● **Directions**
Go through the listing that follows and write it out exactly. Drop the pictures.

● **Supplied records**
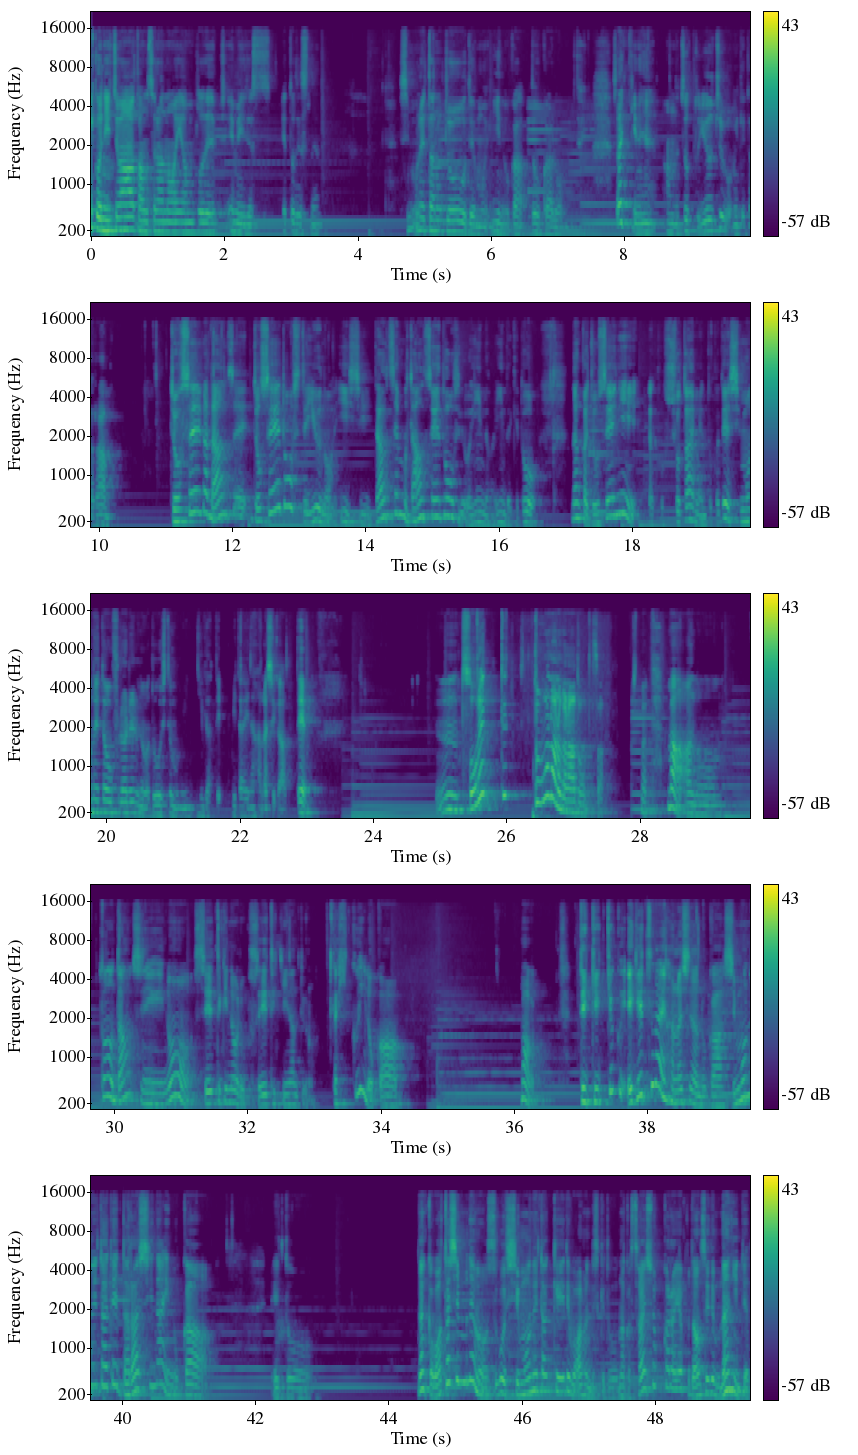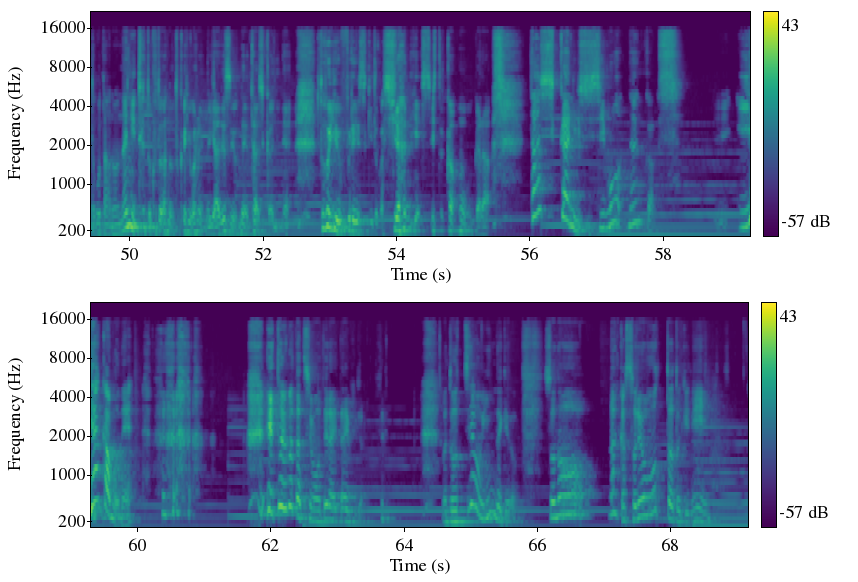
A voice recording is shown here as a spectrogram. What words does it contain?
はい、こんにちは。カウンセラーの山本エミリーです。えっとですね、下ネタの女王でもいいのかどうか論みたいな。さっきね、あのちょっと YouTube を見てたら、女性が男性、女性同士で言うのはいいし、男性も男性同士ではいいのはいいんだけど、なんか女性にあと初対面とかで下ネタを振られるのはどうしても苦手みたいな話があって、うん、それってどうなのかなと思ってさ。まあ、まあ、あの、その男子の性的能力、性的なんていうの？が低いのか、まあ、で、結局、えげつない話なのか、下ネタでだらしないのか、えっと、なんか私もでもすごい下ネタ系ではあるんですけど、なんか最初からやっぱ男性でも何人ってやったことあるの？何人ってやったことあるのとか言われるの？嫌ですよね、確かにね。どういうプレイ好きとか知らねえしとか思うから。確かに下、なんか、嫌かもね。え、ということは私モテないタイプじゃん。まあどっちでもいいんだけど、その、なんかそれを思った時に、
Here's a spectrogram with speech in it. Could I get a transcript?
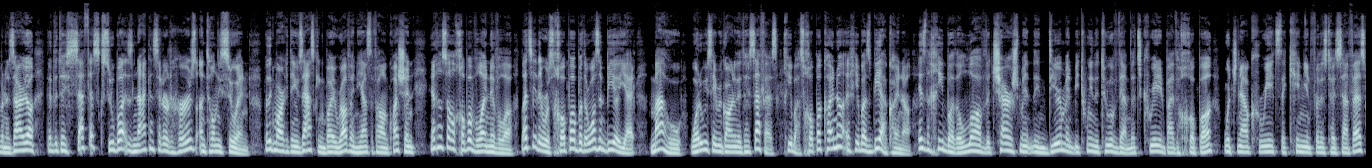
Ben Azaria that the Tosefes Ksuba is not considered hers until Nisuin. But the Gemara continues asking by Rav, and he asked the following question Let's say there was Chopa, but there wasn't Bia yet. Mahu, what do we say regarding the Tosefes? Chibas Chopa Kaina, Chibas Bia Kaina. Is the Chiba, the love, the cherishment, the endearment between the two of them that's created by the chuppah, which now creates the kinyan for this Tosefes,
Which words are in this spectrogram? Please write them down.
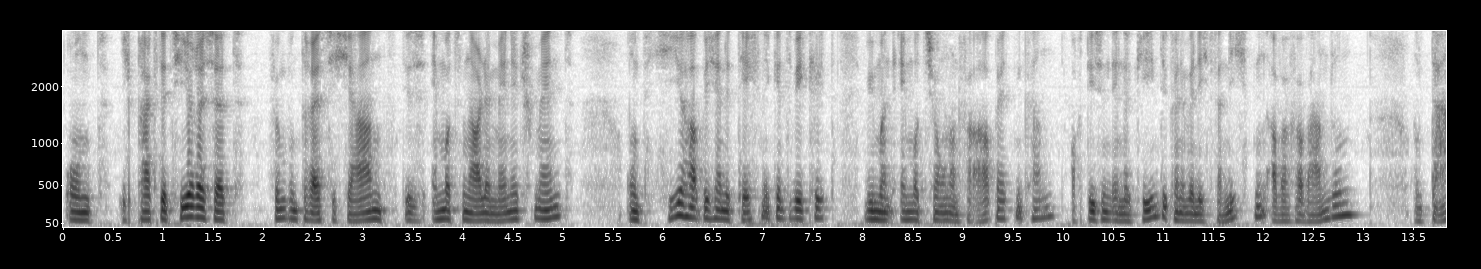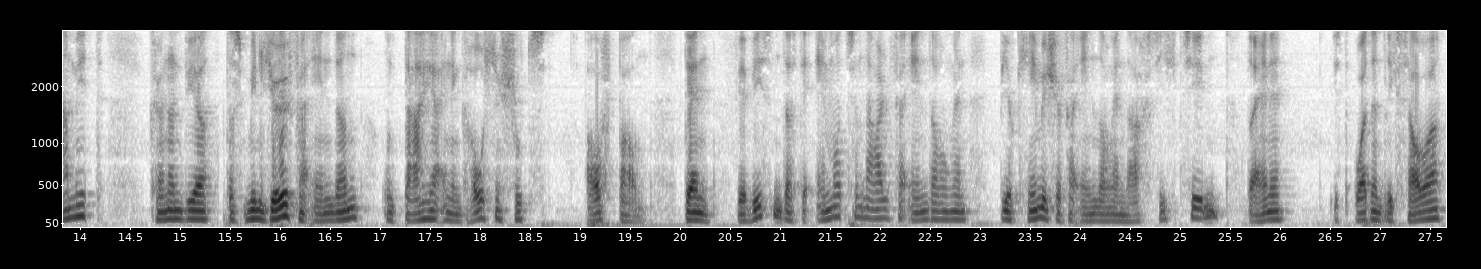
Und ich praktiziere seit 35 Jahren dieses emotionale Management. Und hier habe ich eine Technik entwickelt, wie man Emotionen verarbeiten kann. Auch die sind Energien, die können wir nicht vernichten, aber verwandeln. Und damit können wir das Milieu verändern und daher einen großen Schutz aufbauen. Denn wir wissen, dass die emotionalen Veränderungen biochemische Veränderungen nach sich ziehen. Der eine ist ordentlich sauer,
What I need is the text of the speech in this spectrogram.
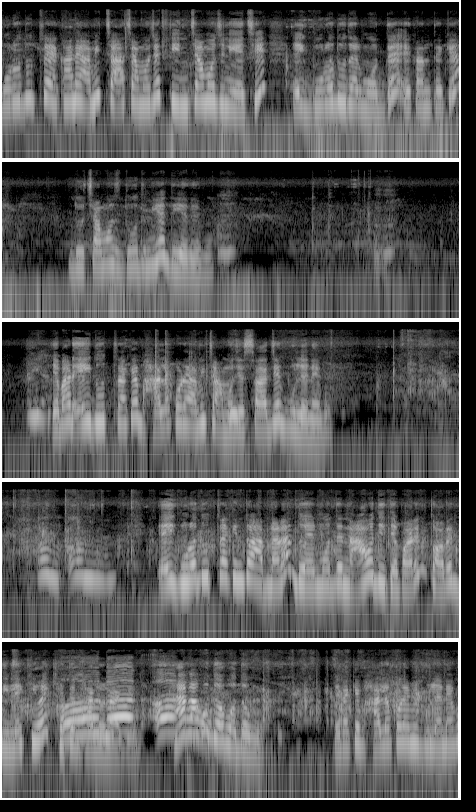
গুঁড়ো দুধটা এখানে আমি চা চামচের তিন চামচ নিয়েছি। এই গুঁড়ো দুধের মধ্যে এখান থেকে দু চামচ দুধ নিয়ে দিয়ে দেব। এবার এই দুধটাকে ভালো করে আমি চামচের সাহায্যে গুলে নেব। এই গুঁড়ো দুধটা কিন্তু আপনারা দইয়ের মধ্যে নাও দিতে পারেন তবে দিলে কি হয় খেতে ভালো লাগে। হ্যাঁ বাবু দেবো দেবো। এটাকে ভালো করে আমি গুলে নেব।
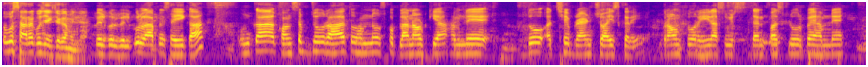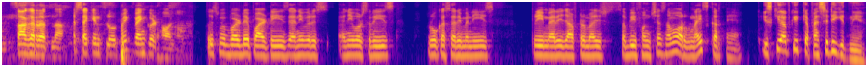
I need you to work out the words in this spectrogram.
तो वो सारा कुछ एक जगह मिल जाए। बिल्कुल बिल्कुल आपने सही कहा। उनका कॉन्सेप्ट जो रहा तो हमने उसको प्लान आउट किया। हमने दो अच्छे ब्रांड चॉइस करे। Ground floor Heera sweets then first floor पे हमने सागर रत्ना सेकंड फ्लोर पे एक बैंक्वेट हॉल तो इसमें birthday parties anniversaries roka ceremonies pre marriage after marriage सभी फ़ंक्शंस हम ऑर्गेनाइज करते हैं। इसकी आपकी कैपेसिटी कितनी है?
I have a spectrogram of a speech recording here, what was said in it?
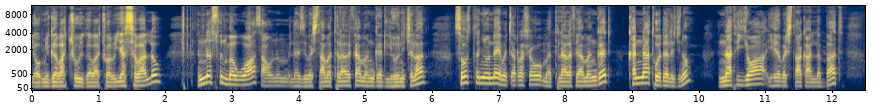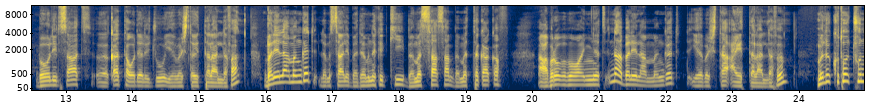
ያው የሚገባችሁ ይገባችኋል ብዬ አስባለሁ። እነሱን መዋዋስ አሁንም ለዚህ በሽታ መተላለፊያ መንገድ ሊሆን ይችላል። ሶስተኛውና የመጨረሻው መተላለፊያ መንገድ ከእናት ወደ ልጅ ነው። እናትየዋ ይሄ በሽታ ካለባት በወሊድ ሰዓት ቀጥታ ወደ ልጁ ይህ በሽታው ይተላለፋል። በሌላ መንገድ ለምሳሌ በደም ንክኪ፣ በመሳሳም፣ በመተቃቀፍ፣ አብረው በመዋኘት እና በሌላም መንገድ ይህ በሽታ አይተላለፍም። ምልክቶቹን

● **Final answer**
A voice recording is shown here as a spectrogram. What words does it contain?
はい、こんにちは。カウンセラーの山本エミリーです。えっとですね、下ネタの女王でもいいのかどうか論みたいな。さっきね、あのちょっと YouTube を見てたら、女性が男性、女性同士で言うのはいいし、男性も男性同士ではいいのはいいんだけど、なんか女性にあと初対面とかで下ネタを振られるのはどうしても苦手みたいな話があって、うん、それってどうなのかなと思ってさ。まあ、まあ、あの、その男子の性的能力、性的なんていうの？が低いのか、まあ、で、結局、えげつない話なのか、下ネタでだらしないのか、えっと、なんか私もでもすごい下ネタ系ではあるんですけど、なんか最初からやっぱ男性でも何人ってやったことあるの？何人ってやったことあるのとか言われるの？嫌ですよね、確かにね。どういうプレイ好きとか知らねえしとか思うから。確かに下、なんか、嫌かもね。え、ということは私モテないタイプじゃん。まあどっちでもいいんだけど、その、なんかそれを思った時に、
Here's a spectrogram with speech in it. Could I get a transcript?
Ben Azaria that the Tosefes Ksuba is not considered hers until Nisuin. But the Gemara continues asking by Rav, and he asked the following question Let's say there was Chopa, but there wasn't Bia yet. Mahu, what do we say regarding the Tosefes? Chibas Chopa Kaina, Chibas Bia Kaina. Is the Chiba, the love, the cherishment, the endearment between the two of them that's created by the chuppah, which now creates the kinyan for this Tosefes,
Which words are in this spectrogram? Please write them down.
Und ich praktiziere seit 35 Jahren dieses emotionale Management. Und hier habe ich eine Technik entwickelt, wie man Emotionen verarbeiten kann. Auch die sind Energien, die können wir nicht vernichten, aber verwandeln. Und damit können wir das Milieu verändern und daher einen großen Schutz aufbauen. Denn wir wissen, dass die emotionalen Veränderungen biochemische Veränderungen nach sich ziehen. Der eine ist ordentlich sauer,
What I need is the text of the speech in this spectrogram.
গুঁড়ো দুধটা এখানে আমি চা চামচের তিন চামচ নিয়েছি। এই গুঁড়ো দুধের মধ্যে এখান থেকে দু চামচ দুধ নিয়ে দিয়ে দেব। এবার এই দুধটাকে ভালো করে আমি চামচের সাহায্যে গুলে নেব। এই গুঁড়ো দুধটা কিন্তু আপনারা দইয়ের মধ্যে নাও দিতে পারেন তবে দিলে কি হয় খেতে ভালো লাগে। হ্যাঁ বাবু দেবো দেবো। এটাকে ভালো করে আমি গুলে নেব।
I need you to work out the words in this spectrogram.
तो वो सारा कुछ एक जगह मिल जाए। बिल्कुल बिल्कुल आपने सही कहा। उनका कॉन्सेप्ट जो रहा तो हमने उसको प्लान आउट किया। हमने दो अच्छे ब्रांड चॉइस करे। Ground floor Heera sweets then first floor पे हमने सागर रत्ना सेकंड फ्लोर पे एक बैंक्वेट हॉल तो इसमें birthday parties anniversaries roka ceremonies pre marriage after marriage सभी फ़ंक्शंस हम ऑर्गेनाइज करते हैं। इसकी आपकी कैपेसिटी कितनी है?
I have a spectrogram of a speech recording here, what was said in it?
ያው የሚገባችሁ ይገባችኋል ብዬ አስባለሁ። እነሱን መዋዋስ አሁንም ለዚህ በሽታ መተላለፊያ መንገድ ሊሆን ይችላል። ሶስተኛውና የመጨረሻው መተላለፊያ መንገድ ከእናት ወደ ልጅ ነው። እናትየዋ ይሄ በሽታ ካለባት በወሊድ ሰዓት ቀጥታ ወደ ልጁ ይህ በሽታው ይተላለፋል። በሌላ መንገድ ለምሳሌ በደም ንክኪ፣ በመሳሳም፣ በመተቃቀፍ፣ አብረው በመዋኘት እና በሌላም መንገድ ይህ በሽታ አይተላለፍም። ምልክቶቹን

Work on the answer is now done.